[MATERIAL SUPPLIED]

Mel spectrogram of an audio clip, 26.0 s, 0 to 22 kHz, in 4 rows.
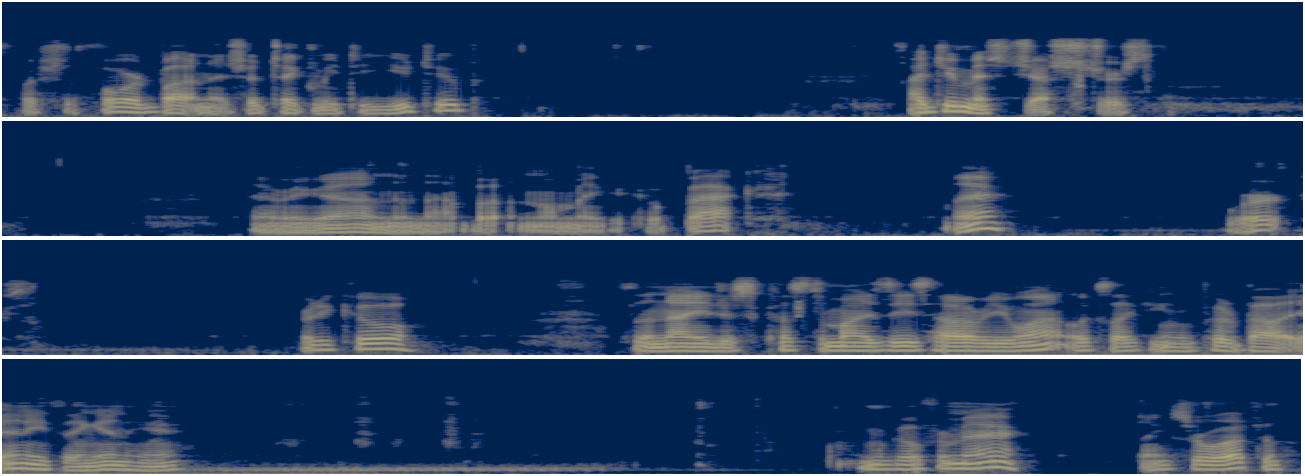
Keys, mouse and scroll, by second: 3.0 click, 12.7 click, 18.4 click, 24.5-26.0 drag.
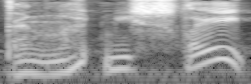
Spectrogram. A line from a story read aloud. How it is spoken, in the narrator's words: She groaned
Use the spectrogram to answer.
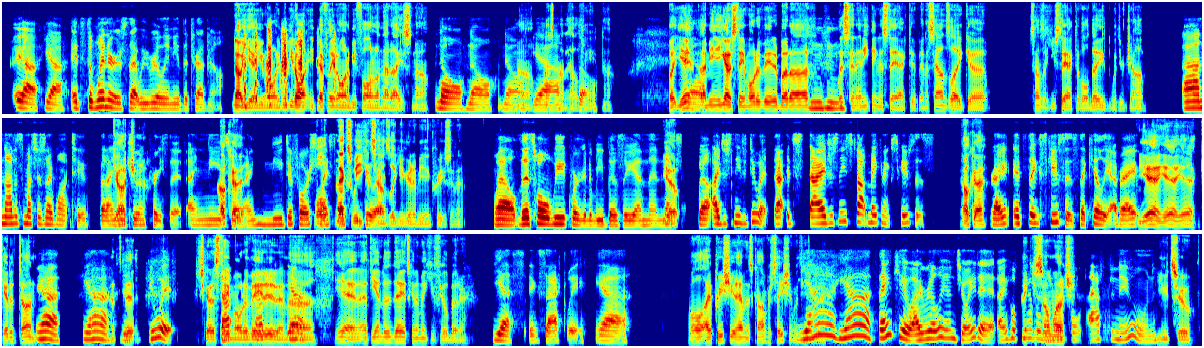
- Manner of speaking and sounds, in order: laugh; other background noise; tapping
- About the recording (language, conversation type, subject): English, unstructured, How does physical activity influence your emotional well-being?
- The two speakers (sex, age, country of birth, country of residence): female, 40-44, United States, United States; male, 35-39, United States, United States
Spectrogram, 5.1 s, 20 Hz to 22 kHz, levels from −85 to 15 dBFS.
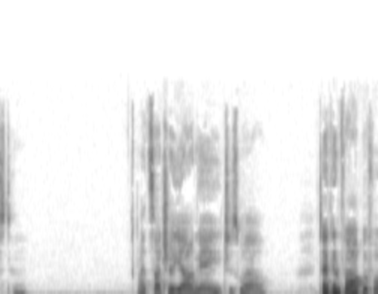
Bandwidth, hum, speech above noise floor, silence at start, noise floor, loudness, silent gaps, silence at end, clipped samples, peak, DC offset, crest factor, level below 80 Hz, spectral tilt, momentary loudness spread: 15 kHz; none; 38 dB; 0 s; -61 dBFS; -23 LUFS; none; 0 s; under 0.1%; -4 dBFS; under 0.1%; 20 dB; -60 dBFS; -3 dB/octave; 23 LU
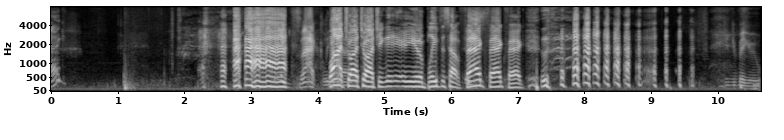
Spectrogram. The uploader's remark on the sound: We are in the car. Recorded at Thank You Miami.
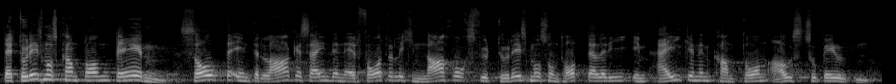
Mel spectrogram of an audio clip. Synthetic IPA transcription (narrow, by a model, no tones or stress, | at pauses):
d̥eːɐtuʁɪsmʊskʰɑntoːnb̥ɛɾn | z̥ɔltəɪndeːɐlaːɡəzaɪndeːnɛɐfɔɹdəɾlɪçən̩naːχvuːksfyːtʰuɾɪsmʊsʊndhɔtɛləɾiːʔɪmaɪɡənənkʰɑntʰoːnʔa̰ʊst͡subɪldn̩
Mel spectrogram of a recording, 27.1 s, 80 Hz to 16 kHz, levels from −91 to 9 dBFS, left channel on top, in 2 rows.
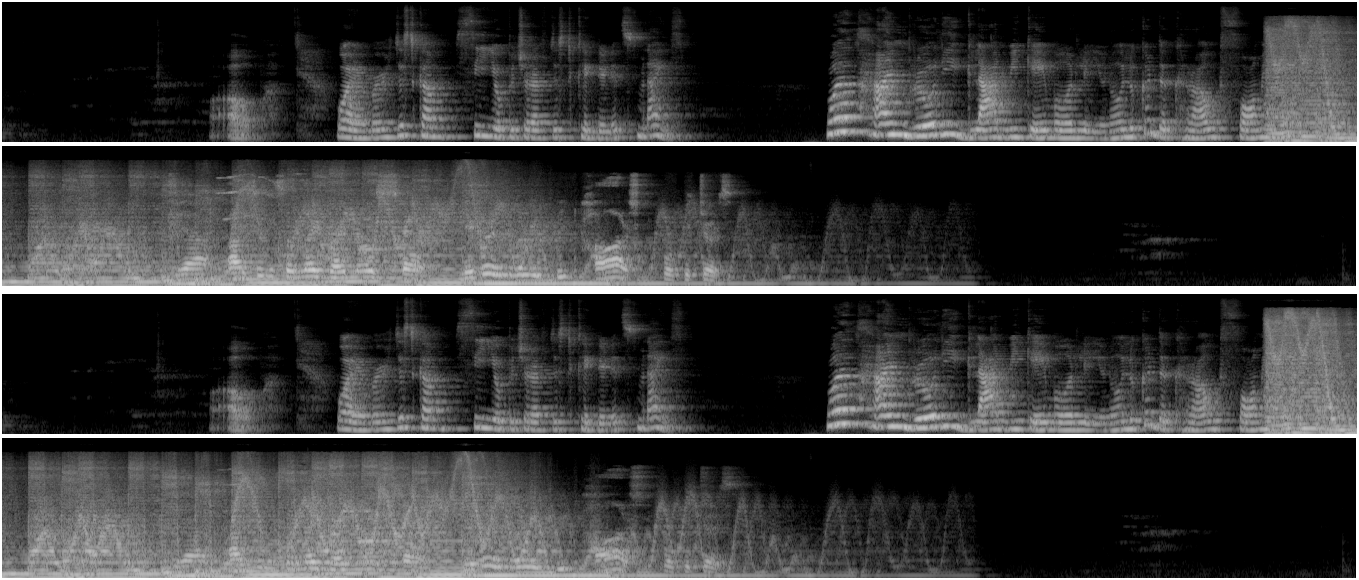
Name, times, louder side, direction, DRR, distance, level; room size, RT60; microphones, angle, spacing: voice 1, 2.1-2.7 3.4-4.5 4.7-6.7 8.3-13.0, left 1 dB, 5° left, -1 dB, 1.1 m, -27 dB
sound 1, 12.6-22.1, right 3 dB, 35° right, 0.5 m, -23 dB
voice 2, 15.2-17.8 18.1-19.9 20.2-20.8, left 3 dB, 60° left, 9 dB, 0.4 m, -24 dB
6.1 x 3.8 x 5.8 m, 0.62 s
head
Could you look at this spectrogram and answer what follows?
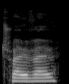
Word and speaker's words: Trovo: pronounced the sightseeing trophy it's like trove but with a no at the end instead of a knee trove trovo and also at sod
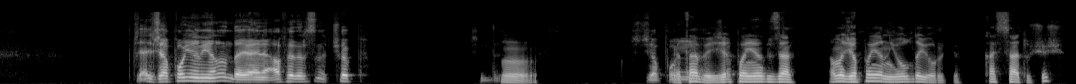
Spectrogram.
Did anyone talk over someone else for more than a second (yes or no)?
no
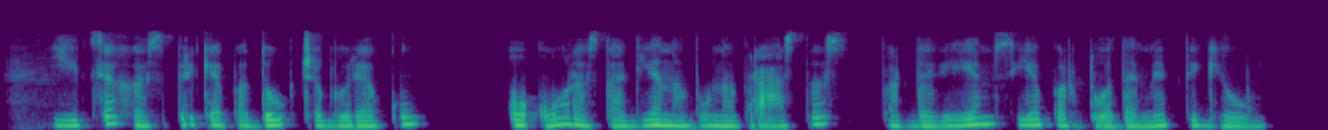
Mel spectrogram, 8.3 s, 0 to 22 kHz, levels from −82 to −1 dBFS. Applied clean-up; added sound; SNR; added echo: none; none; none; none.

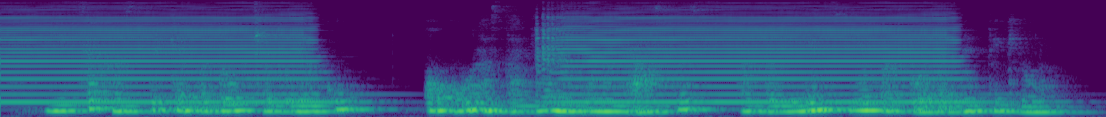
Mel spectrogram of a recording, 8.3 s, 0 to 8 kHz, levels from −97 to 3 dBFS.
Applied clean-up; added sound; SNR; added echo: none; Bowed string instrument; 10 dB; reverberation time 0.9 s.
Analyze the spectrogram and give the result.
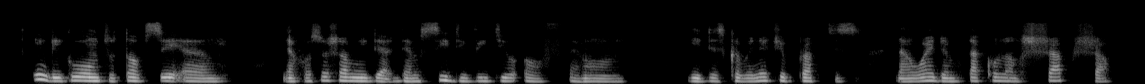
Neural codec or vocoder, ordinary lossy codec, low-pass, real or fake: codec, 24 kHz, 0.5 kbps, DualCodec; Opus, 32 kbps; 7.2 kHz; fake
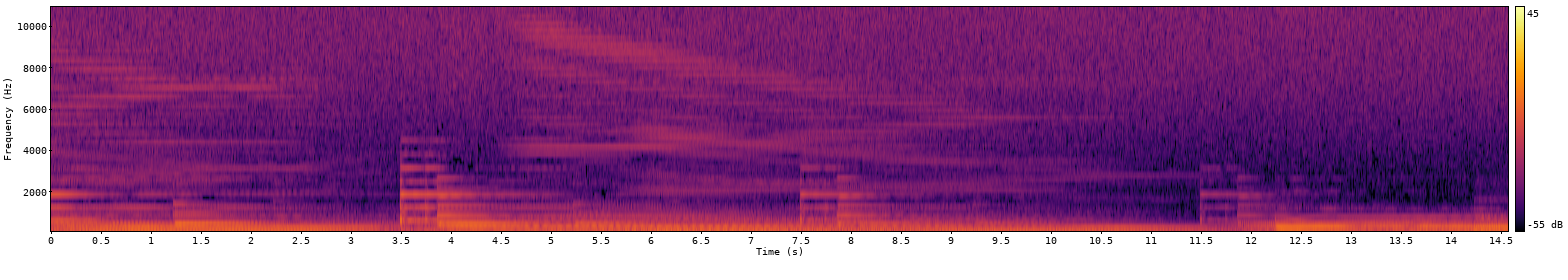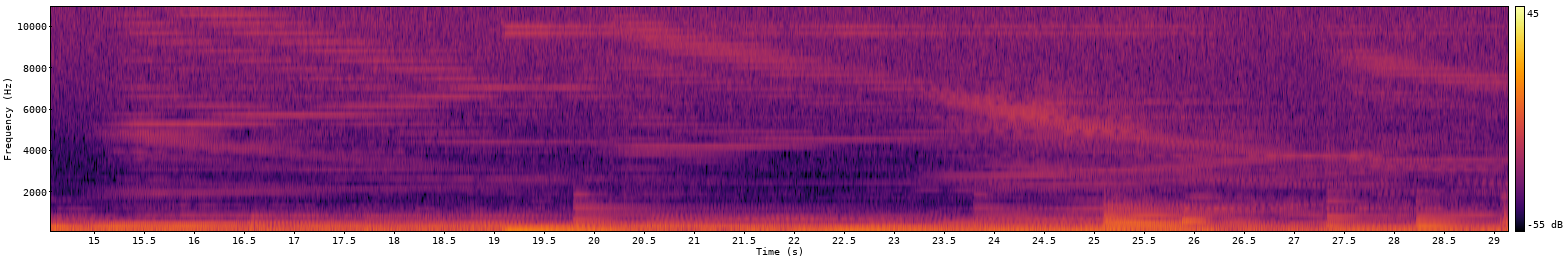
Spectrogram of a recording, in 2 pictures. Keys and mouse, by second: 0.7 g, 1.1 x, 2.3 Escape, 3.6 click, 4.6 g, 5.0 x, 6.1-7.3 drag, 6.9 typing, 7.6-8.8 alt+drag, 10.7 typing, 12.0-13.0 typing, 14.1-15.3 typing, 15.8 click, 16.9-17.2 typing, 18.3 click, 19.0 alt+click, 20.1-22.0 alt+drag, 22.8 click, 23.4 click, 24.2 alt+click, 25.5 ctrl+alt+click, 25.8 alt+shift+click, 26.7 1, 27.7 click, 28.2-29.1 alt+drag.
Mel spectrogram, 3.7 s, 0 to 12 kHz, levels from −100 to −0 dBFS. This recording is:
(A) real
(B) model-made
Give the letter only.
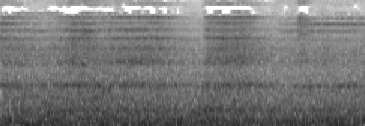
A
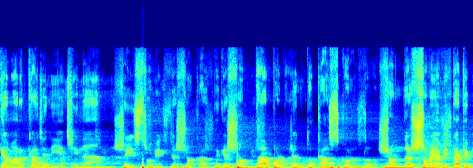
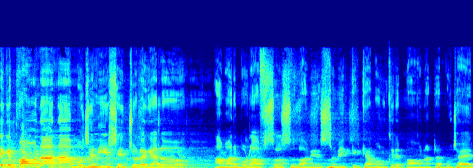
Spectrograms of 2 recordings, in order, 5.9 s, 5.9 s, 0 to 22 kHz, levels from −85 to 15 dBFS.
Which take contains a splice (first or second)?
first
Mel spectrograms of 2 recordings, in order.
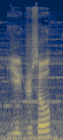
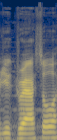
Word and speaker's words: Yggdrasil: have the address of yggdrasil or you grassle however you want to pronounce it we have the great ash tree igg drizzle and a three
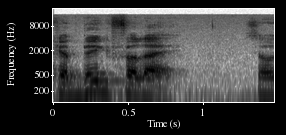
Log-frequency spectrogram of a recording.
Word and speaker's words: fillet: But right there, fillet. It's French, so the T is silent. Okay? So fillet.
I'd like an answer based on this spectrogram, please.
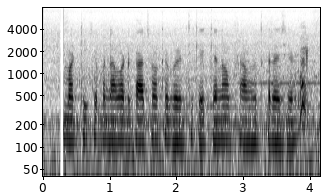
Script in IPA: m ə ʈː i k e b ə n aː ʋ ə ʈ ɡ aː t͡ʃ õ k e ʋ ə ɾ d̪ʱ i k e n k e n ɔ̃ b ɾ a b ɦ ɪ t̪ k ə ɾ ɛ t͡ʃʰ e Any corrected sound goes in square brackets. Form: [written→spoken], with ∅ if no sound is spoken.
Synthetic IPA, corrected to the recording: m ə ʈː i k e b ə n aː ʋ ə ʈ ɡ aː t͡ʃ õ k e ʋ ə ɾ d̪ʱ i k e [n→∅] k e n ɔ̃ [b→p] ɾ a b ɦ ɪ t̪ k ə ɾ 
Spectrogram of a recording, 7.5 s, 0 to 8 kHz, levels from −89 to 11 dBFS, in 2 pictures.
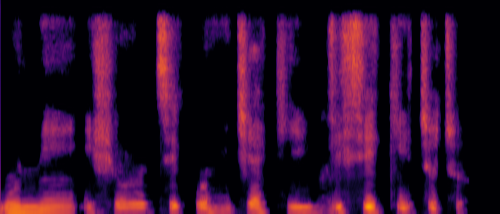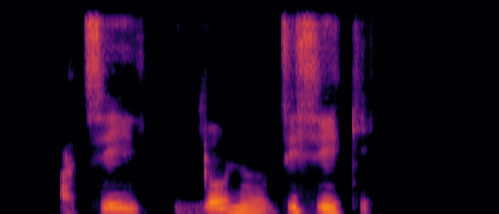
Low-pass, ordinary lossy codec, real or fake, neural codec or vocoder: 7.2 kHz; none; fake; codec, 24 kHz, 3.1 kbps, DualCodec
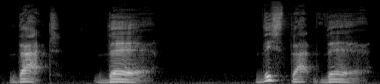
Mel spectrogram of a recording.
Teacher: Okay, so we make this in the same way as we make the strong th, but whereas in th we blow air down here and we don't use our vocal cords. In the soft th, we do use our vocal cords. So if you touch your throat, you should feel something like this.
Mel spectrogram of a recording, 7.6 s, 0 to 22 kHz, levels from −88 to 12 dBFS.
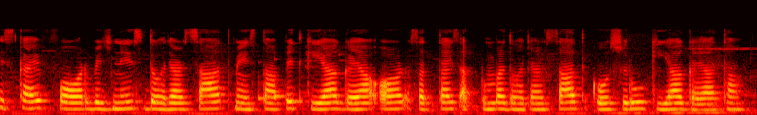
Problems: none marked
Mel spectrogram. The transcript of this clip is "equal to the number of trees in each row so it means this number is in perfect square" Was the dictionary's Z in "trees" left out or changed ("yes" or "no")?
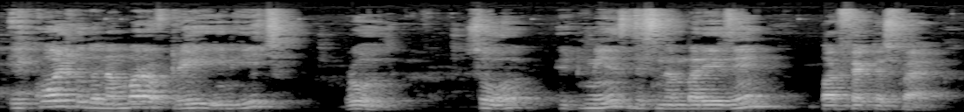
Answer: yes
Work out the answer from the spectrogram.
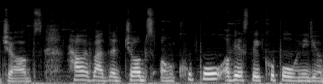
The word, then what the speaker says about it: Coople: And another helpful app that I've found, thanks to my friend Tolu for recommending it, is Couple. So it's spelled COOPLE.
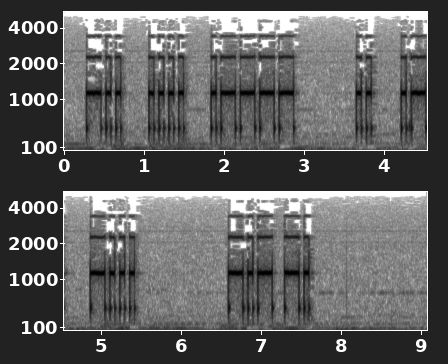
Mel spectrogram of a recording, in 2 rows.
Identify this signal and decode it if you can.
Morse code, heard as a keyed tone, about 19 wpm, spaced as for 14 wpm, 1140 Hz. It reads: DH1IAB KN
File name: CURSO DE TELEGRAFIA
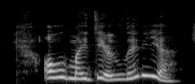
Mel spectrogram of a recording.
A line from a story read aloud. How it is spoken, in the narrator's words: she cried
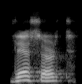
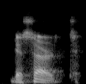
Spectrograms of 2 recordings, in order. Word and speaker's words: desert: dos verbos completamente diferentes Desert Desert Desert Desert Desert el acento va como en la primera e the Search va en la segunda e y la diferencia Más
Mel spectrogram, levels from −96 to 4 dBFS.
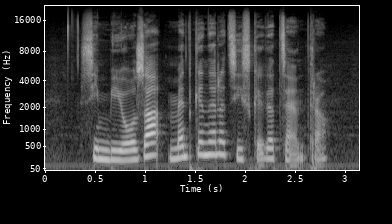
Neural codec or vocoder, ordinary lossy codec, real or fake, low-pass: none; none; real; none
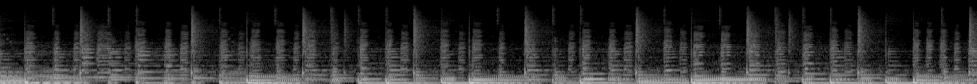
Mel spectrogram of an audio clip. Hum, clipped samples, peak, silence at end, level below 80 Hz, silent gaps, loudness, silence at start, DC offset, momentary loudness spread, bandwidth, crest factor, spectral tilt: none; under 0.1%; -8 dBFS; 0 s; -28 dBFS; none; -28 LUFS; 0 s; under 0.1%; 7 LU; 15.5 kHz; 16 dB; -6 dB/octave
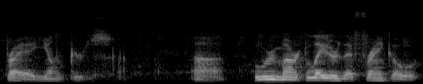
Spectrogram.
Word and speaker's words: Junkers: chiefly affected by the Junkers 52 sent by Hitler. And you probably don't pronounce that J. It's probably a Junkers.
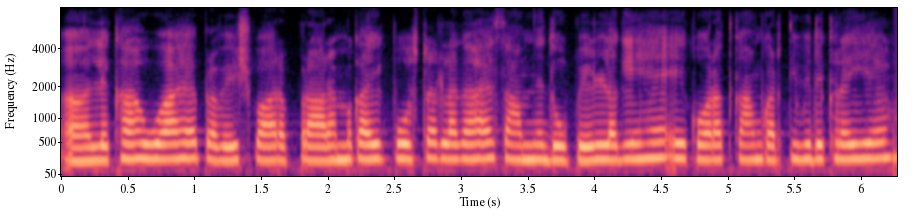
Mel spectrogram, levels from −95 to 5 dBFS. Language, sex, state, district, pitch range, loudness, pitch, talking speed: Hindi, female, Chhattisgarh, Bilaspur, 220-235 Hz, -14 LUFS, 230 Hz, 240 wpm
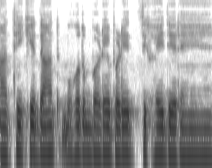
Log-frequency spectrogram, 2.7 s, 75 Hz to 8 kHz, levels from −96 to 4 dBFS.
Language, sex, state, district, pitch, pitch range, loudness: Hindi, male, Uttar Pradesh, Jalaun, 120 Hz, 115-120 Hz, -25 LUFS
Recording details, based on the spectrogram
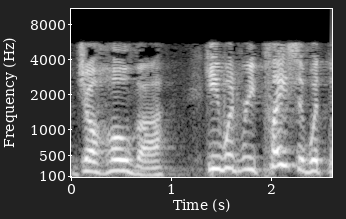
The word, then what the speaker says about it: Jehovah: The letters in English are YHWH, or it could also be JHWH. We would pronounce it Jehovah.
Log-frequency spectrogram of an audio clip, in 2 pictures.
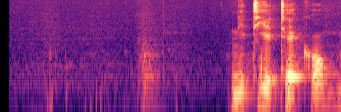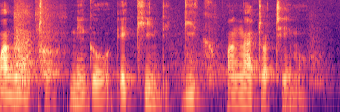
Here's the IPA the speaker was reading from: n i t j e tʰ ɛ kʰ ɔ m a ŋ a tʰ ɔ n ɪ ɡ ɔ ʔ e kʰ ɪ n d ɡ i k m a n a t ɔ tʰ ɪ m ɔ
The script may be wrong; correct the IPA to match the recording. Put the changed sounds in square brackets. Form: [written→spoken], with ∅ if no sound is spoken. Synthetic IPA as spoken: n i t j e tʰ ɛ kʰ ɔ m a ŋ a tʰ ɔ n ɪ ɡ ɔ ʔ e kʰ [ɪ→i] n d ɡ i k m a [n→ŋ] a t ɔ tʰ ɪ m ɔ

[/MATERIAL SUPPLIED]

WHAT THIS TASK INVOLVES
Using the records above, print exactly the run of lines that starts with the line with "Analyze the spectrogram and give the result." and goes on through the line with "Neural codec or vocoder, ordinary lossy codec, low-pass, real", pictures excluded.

TASK ANSWER
Analyze the spectrogram and give the result.
Neural codec or vocoder, ordinary lossy codec, low-pass, real or fake: codec, 24 kHz, 0.5 kbps, DualCodec; Opus, 32 kbps; 7.2 kHz; fake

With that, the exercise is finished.